> [What needs to be done]:
Please give back the lines from the line containing "This is a spectrogram" through the end of the listing below, exactly as written and without pictures.

^^^^

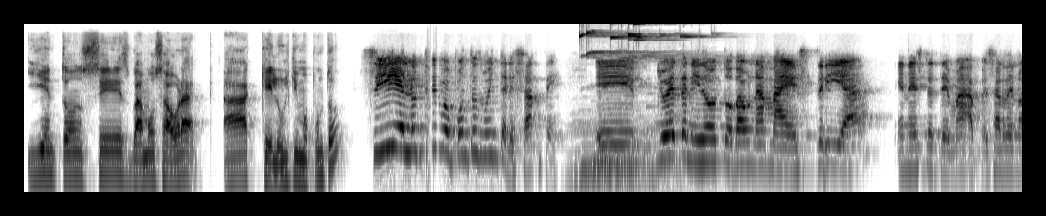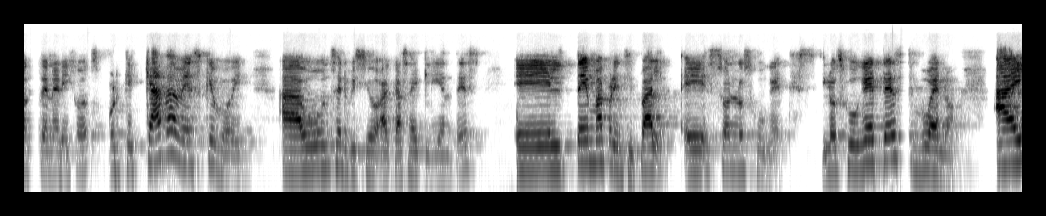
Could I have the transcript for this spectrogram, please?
Y entonces vamos ahora a que el último punto. Sí, el último punto es muy interesante. Eh, yo he tenido toda una maestría en este tema, a pesar de no tener hijos, porque cada vez que voy a un servicio a casa de clientes, el tema principal eh, son los juguetes. Los juguetes, bueno, hay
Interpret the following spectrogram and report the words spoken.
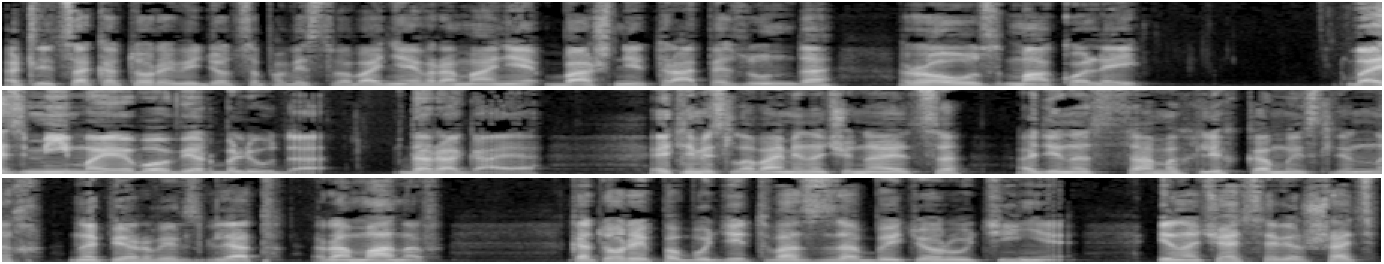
от лица которой ведется повествование в романе «Башни Трапезунда» Роуз Маколей. «Возьми моего верблюда, дорогая». Этими словами начинается один из самых легкомысленных, на первый взгляд, романов, который побудит вас забыть о рутине и начать совершать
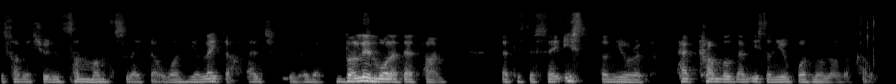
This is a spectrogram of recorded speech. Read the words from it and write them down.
the Soviet Union some months later, one year later. And you know, the Berlin Wall at that time, that is to say, Eastern Europe had crumbled and Eastern Europe was no longer communist.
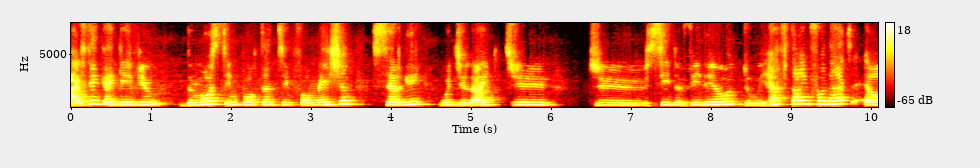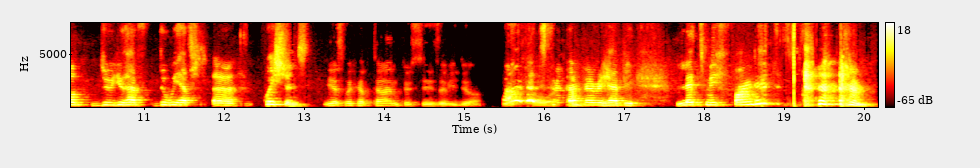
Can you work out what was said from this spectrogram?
I think I gave you the most important information. Sergey, would you like to to see the video? Do we have time for that, or do you have do we have uh, questions? Yes, we have time to see the video. Oh, that's good. I'm very happy. Let me find it. and,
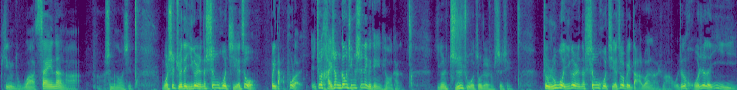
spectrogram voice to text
病毒啊、灾难啊、什么东西，我是觉得一个人的生活节奏。被打破了，就《海上钢琴师》那个电影挺好看的，一个人执着做这种事情，就如果一个人的生活节奏被打乱了，是吧？我觉得活着的意义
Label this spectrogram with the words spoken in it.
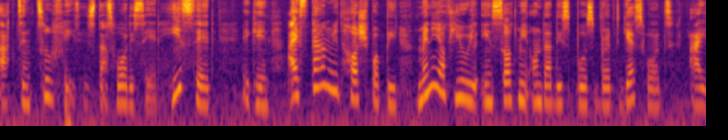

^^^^

> [Result of this exercise]:
This is a spectrogram of recorded speech. Read the words from it and write them down.
the Soviet Union some months later, one year later. And you know, the Berlin Wall at that time, that is to say, Eastern Europe had crumbled and Eastern Europe was no longer communist.
Can you work out what was said from this spectrogram?
I think I gave you the most important information. Sergey, would you like to to see the video? Do we have time for that, or do you have do we have uh, questions? Yes, we have time to see the video. Oh, that's good. I'm very happy. Let me find it. and,
spectrogram voice to text
病毒啊、灾难啊、什么东西，我是觉得一个人的生活节奏。被打破了，就《海上钢琴师》那个电影挺好看的，一个人执着做这种事情，就如果一个人的生活节奏被打乱了，是吧？我觉得活着的意义
Label this spectrogram with the words spoken in it.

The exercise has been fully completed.